- Data records

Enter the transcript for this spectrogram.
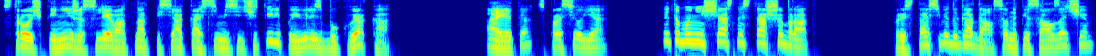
Строчкой ниже, слева от надписи АК-74 появились буквы РК. «А это?» — спросил я. «Это мой несчастный старший брат». Представь себе, догадался. А написал зачем?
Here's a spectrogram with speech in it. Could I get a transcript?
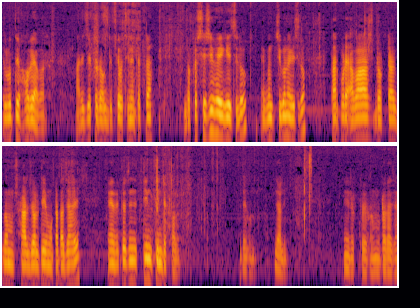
এগুলো এগুলোতে হবে আবার। আর এই যে একটা ডগ দেখতে পাচ্ছেন, এটা একটা ডগটা শেষই হয়ে গিয়েছিল, একদম চিকন হয়ে গেছিল তারপরে আবার ডগটা একদম সার জল পেয়ে মোটা তাজা হয়ে, এখানে দেখতে পাচ্ছেন যে তিন, তিনটে ফল। দেখুন, জালি। এই ডগটা দেখুন মোটা তাজা।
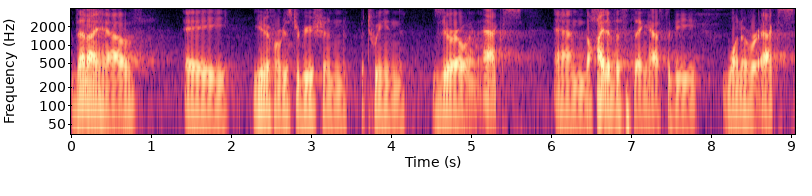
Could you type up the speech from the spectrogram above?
then I have a uniform distribution between 0 and x, and the height of this thing has to be 1 over x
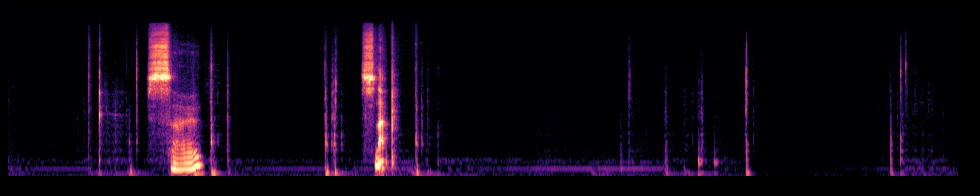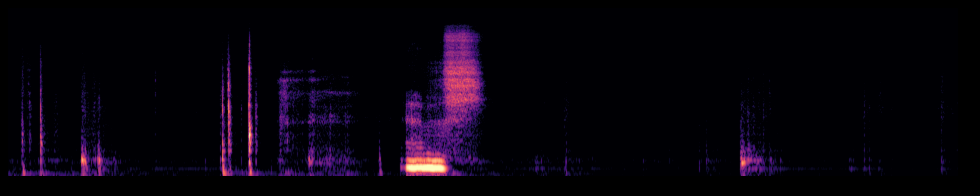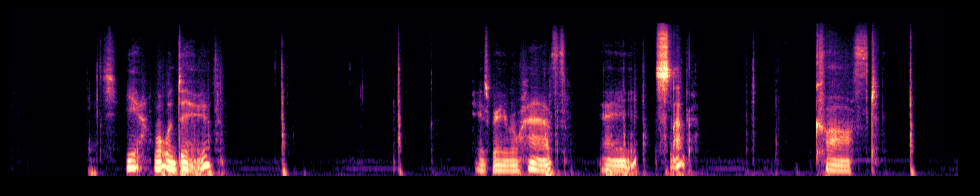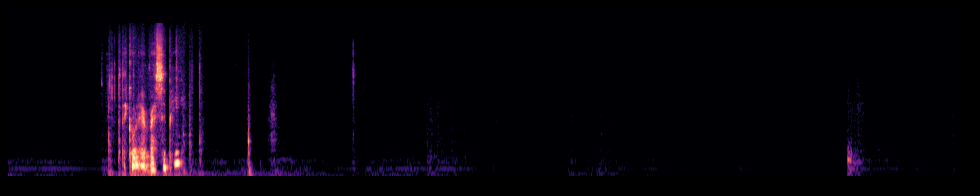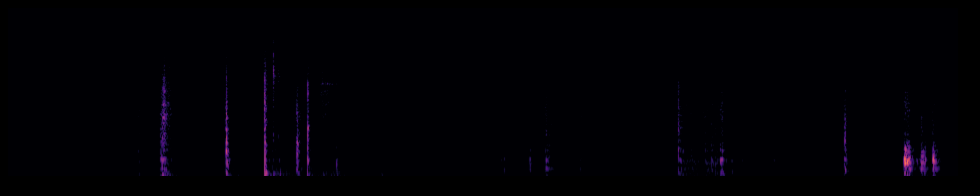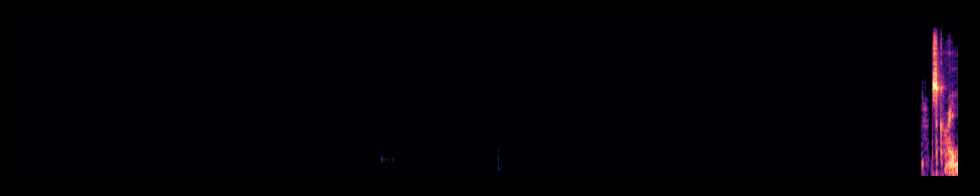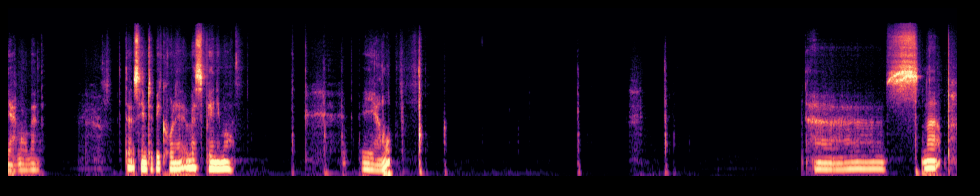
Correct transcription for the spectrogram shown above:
So, snap. Um, yeah, what we'll do is we will have a snap craft. Do they call it a recipe? Call it YAML then. Don't seem to be calling it a recipe anymore. YAML. Uh, snap.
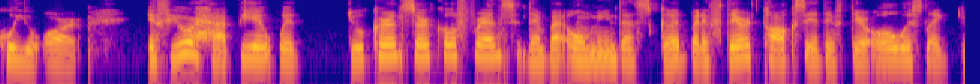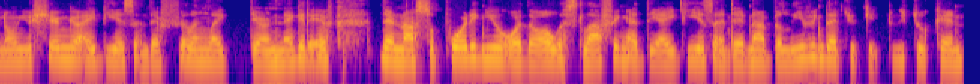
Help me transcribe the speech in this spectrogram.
who you are if you're happy with your current circle of friends, then by all means that's good. But if they're toxic, if they're always like, you know, you're sharing your ideas and they're feeling like they're negative, they're not supporting you, or they're always laughing at the ideas and they're not believing that you can, you can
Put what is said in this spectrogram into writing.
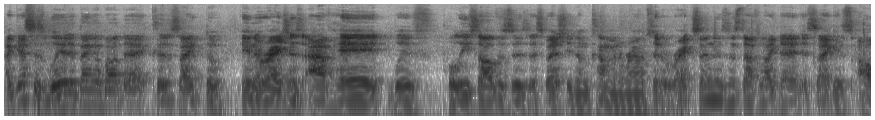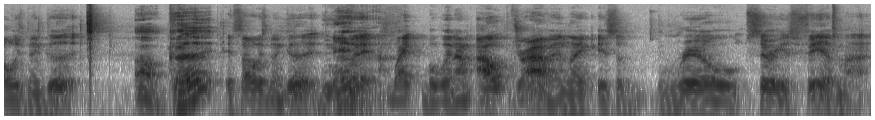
I guess it's weird to think about that because it's like the interactions I've had with police officers, especially them coming around to the rec centers and stuff like that. It's like it's always been good. Oh, good. It's always been good. Nigga. But like, but when I'm out driving, like it's a real serious fear of mine.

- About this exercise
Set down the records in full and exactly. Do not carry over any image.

- Solution to the exercise
Enter the transcript for this spectrogram.
Строчкой ниже, слева от надписи АК-74 появились буквы РК. «А это?» — спросил я. «Это мой несчастный старший брат». Представь себе, догадался. А написал зачем?
Here's a spectrogram with speech in it. Could I get a transcript?
এগুলো এগুলোতে হবে আবার। আর এই যে একটা ডগ দেখতে পাচ্ছেন, এটা একটা ডগটা শেষই হয়ে গিয়েছিল, একদম চিকন হয়ে গেছিল তারপরে আবার ডগটা একদম সার জল পেয়ে মোটা তাজা হয়ে, এখানে দেখতে পাচ্ছেন যে তিন, তিনটে ফল। দেখুন, জালি। এই ডগটা দেখুন মোটা তাজা।
Could you type up the speech from the spectrogram above?
then I have a uniform distribution between 0 and x, and the height of this thing has to be 1 over x
Correct transcription for the spectrogram shown above:
So, snap. Um, yeah, what we'll do is we will have a snap craft. Do they call it a recipe? Call it YAML then. Don't seem to be calling it a recipe anymore. YAML. Uh, snap.
Help me transcribe the speech in this spectrogram.
who you are if you're happy with your current circle of friends, then by all means that's good. But if they're toxic, if they're always like, you know, you're sharing your ideas and they're feeling like they're negative, they're not supporting you, or they're always laughing at the ideas and they're not believing that you can, you can
Put what is said in this spectrogram into writing.
I guess it's weird to think about that because it's like the interactions I've had with police officers, especially them coming around to the rec centers and stuff like that. It's like it's always been good. Oh, good. It's always been good. Nigga. But like, but when I'm out driving, like it's a real serious fear of mine.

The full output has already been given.